It is not insignificant that McHugh sees the subject of perfumery as being tied up with a "mingling of literary, olfactory, and religious culture, such that the world of perfume making, perfume use, and perfume texts is far more complex than one might expect" (p. 131). Yet again this mirrors the high hermeneutical value given to religion even in areas where one might expect it to be of marginal value, though clearly in the case of religious practice it is not marginal. Is it possible to read South Asian material culture presented through texts outside of the prism of religion? McHugh does not address this question, but his book skillfully navigates the extent to which religious requirements influence an understanding of what might elsewhere be regarded as standing outside of the religious sphere.

In concluding his book the author is modest enough to write that "this study should be considered a mere prelude to the writing of a larger history of smells and aromatics in South Asia" (p. 247). Whilst it does have some of the features of a prelude, I would prefer to describe it as an Einleitung, because of the greater depth of scholarship within that genre display. What McHugh has done is to give us a survey of the treatment of smells, the objects from which they come, the different perceptions of these smells, the mode of their production and distribution and the social status of those who took them seriously in daily life and in ritual contexts, and their exotic status. Methodologically it means interpreting texts where smells and fragrances occur in use as described narratively, in analyzing lists of synonyms and names of smells in kos'as, and in exploring some of the literature in Sanskrit and Prakrit produced in the medieval period. But it is also clear he has done considerable amount of field-work with producers and sellers of perfumes and aromatics. He has produced a model for other like-minded works on realia. Highly recommended.


COPYRIGHT 2015 American Oriental Society
No portion of this article can be reproduced without the express written permission from the copyright holder.
Copyright 2015 Gale, Cengage Learning. All rights reserved.

Article Details
Printer friendly Cite/link Email Feedback
Author:Bailey, Greg
Publication:The Journal of the American Oriental Society
Article Type:Book review
Date:Jan 1, 2015
Previous Article:Celestial divination in Esarhaddon's Assur a inscription.
Next Article:Sources of Tibetan Tradition.
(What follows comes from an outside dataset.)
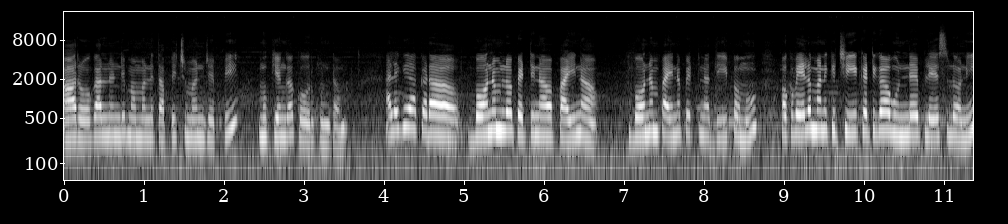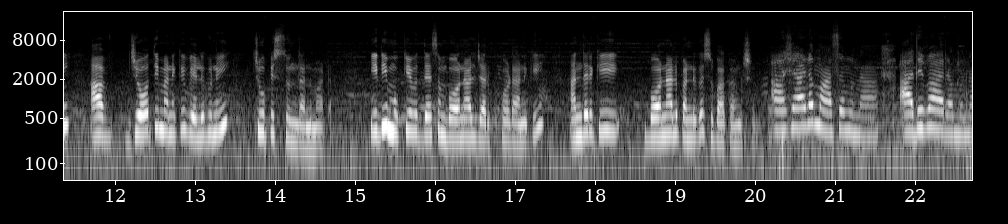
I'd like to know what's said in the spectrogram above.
ఆ రోగాల నుండి మమ్మల్ని తప్పించమని చెప్పి ముఖ్యంగా కోరుకుంటాం. అలాగే అక్కడ బోనంలో పెట్టిన పైన బోనం పైన పెట్టిన దీపము ఒకవేళ మనకి చీకటిగా ఉండే ప్లేస్లోని ఆ జ్యోతి మనకి వెలుగుని చూపిస్తుందన్నమాట. ఇది ముఖ్య ఉద్దేశం బోనాలు జరుపుకోవడానికి. అందరికీ బోనాల పండుగ శుభాకాంక్షలు. ఆషాఢ మాసమున ఆదివారమున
Terms of use | Copyright © 2018 Farlex, Inc. | Feedback | For webmasters